There may not be an online distance-learning course for the experimental hops project at Oregon State University, but there is remote access to the vast knowledge being cultivated by the plant geneticists and fermentation scientists at the school; it's called a phone call with program donor and hops aficionado Roger Worthington of Bend's Worthy Brewing.
From his office in Los Angeles, Worthington—who makes his home in Bend—was eager to talk about developing the perfect hop cone (the part of the female hop plant that is used in brewing beers). In his opinion, the key to the future of craft beer is creating new strains of hops that are better at resisting disease and above all else, deliver complex aromatic oils.
A few years back, Worthington says, that future was in jeopardy.
"In 2008 there was a hop crisis, a shortage" explained Worthington. "What happened at that same time was Anheuser-Busch was bought out by InBev. The importance of that was that even though [Anheuser-Busch] weren't a craft brewer, they had long been a supporter of hop research in the U.S."
According to Worthington, that event, as well as the drying up of government research dollars used for the USDA-ARS Hops Research and Breeding program at Oregon State University, created a vacuum. Through the launching of Indie Hops—a venture aimed at servicing the craft brewing industry with designer hops—Worthington and partner Jim Solberg decided to fill that void by committing $1 million to the OSU project with the goal of engineering the most durable, sustainable and aromatic hops ever grown. Super hops, let's call them.
The process—unsurprisingly—is long and expensive.

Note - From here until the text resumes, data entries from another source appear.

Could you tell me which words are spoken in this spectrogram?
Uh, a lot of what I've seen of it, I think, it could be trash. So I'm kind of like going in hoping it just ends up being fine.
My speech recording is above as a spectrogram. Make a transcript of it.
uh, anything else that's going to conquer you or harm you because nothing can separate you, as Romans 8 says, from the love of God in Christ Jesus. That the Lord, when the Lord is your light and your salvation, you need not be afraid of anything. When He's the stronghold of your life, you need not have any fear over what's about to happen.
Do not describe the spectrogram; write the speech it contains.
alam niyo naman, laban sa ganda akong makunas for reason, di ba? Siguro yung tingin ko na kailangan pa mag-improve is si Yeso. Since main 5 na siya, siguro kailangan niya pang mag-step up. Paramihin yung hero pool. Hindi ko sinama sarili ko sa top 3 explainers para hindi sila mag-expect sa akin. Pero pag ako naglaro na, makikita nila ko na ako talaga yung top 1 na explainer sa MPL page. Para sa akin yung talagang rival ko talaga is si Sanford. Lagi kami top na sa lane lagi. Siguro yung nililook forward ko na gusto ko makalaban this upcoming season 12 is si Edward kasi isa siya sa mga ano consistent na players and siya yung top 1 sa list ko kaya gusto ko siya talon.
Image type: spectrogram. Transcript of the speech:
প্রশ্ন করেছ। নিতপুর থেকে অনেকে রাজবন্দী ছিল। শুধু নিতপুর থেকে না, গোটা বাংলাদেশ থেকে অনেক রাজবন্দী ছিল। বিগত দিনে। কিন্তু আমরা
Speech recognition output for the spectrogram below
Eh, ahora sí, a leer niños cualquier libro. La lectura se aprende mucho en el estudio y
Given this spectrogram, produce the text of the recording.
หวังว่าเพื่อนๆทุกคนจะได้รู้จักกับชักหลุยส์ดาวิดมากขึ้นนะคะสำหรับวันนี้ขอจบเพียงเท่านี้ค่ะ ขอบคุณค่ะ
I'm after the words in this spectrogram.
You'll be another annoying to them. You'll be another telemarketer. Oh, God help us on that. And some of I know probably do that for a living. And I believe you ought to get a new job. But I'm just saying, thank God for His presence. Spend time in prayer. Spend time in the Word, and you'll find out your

Creating a grow experiment to develop new genomes and hop varieties requires both male and female hop plants and consequently, a lot of land. Pollination of the female plants by stud male plants needs to occur in order to produce seeds that can then be grown themselves and tested for things like mildew resistance, length of time to harvest and ability to withstand less-than-ideal growing conditions (read: weather). So far, that system—even though accelerated by using greenhouses and skipping the natural selection process of picking winners and losers— has gone on for five years.
And all of that work funnels into perhaps the most important goal of the Indie Hops/OSU relationship.
Whereas other experimental hops projects in places like Germany and even Yakima, Wash., have focused on increasing the potency of alpha acids in hops (the acid responsible for beer's bittery taste) Indie Hops and the OSU program are zeroed in on enhancing the beta acids—essential oils as they are also called—found in hops. These oils are what give beer its aromatic qualities, adding tasting notes like sandalwood or grapefruit.
Traditionally, there have been four main essential oils identified in hops, but Worthington says the OSU project has already expanded that number to 32 by the cross breeding of random varieties and experimenting with harvest times. Meaning, the beers made with these hops could have flavors brand new to craft brewing.
One part of that process requires less science and more human involvement through a technique called "rub and sniff" where evaluators crush the hop cone into their hand unlocking the aroma of the oil and discerning its properties.
"We are looking for varieties that really expand our palate," said Worthington. "Trained brewers can do a rub and sniff on the same hop and have different opinions. One man's lemon meringue is another brewer's cat pee. It can be that diverse."
Mitigating those differences requires volume.
"It's really important to get a nice panel of experts," said Worthington. "That's one of the reasons why I built Worthy Brewing. I want to pilot brew with these brand new genotypes. I want to bring together the brewers in Bend, Oregon, because Bend is a hot spot for really smart beer brewers and really smart beer lovers."
As a result, Worthington says the program is getting much closer to using these hops to finally make beer.
"If you have a trained snout, you can start to develop some opinions about that hop cone," explained Worthington. "Last year we did rub and sniffs on about 16 of 17 varieties of hops that we developed, and had the brewers rate them. And based on the data we have about five to 12 that we think have serious promise. This will be a big year because at the end of this year we should have enough to start small brew trials."
As an added benefit, these new hops varieties can then be patented. That's where the sustainability of the program comes into play. Indie Hops and OSU will hopefully share in the royalties of the new genomes, thus providing a funding mechanism to finance future development programs and cutting out the need for federal dollars to keep this kind of experimentation going.
And while that's a decidedly important side-effect to the work that's being done, Worthington is still most excited about the new aromas being creating within the hops and what that will mean for the future beers that brewers will craft from them.
"The bottom line is it comes down to oil," said Worthington. "Bitter is bitter, there's no real complexity to it. But with oils, that's where you get those interesting notes."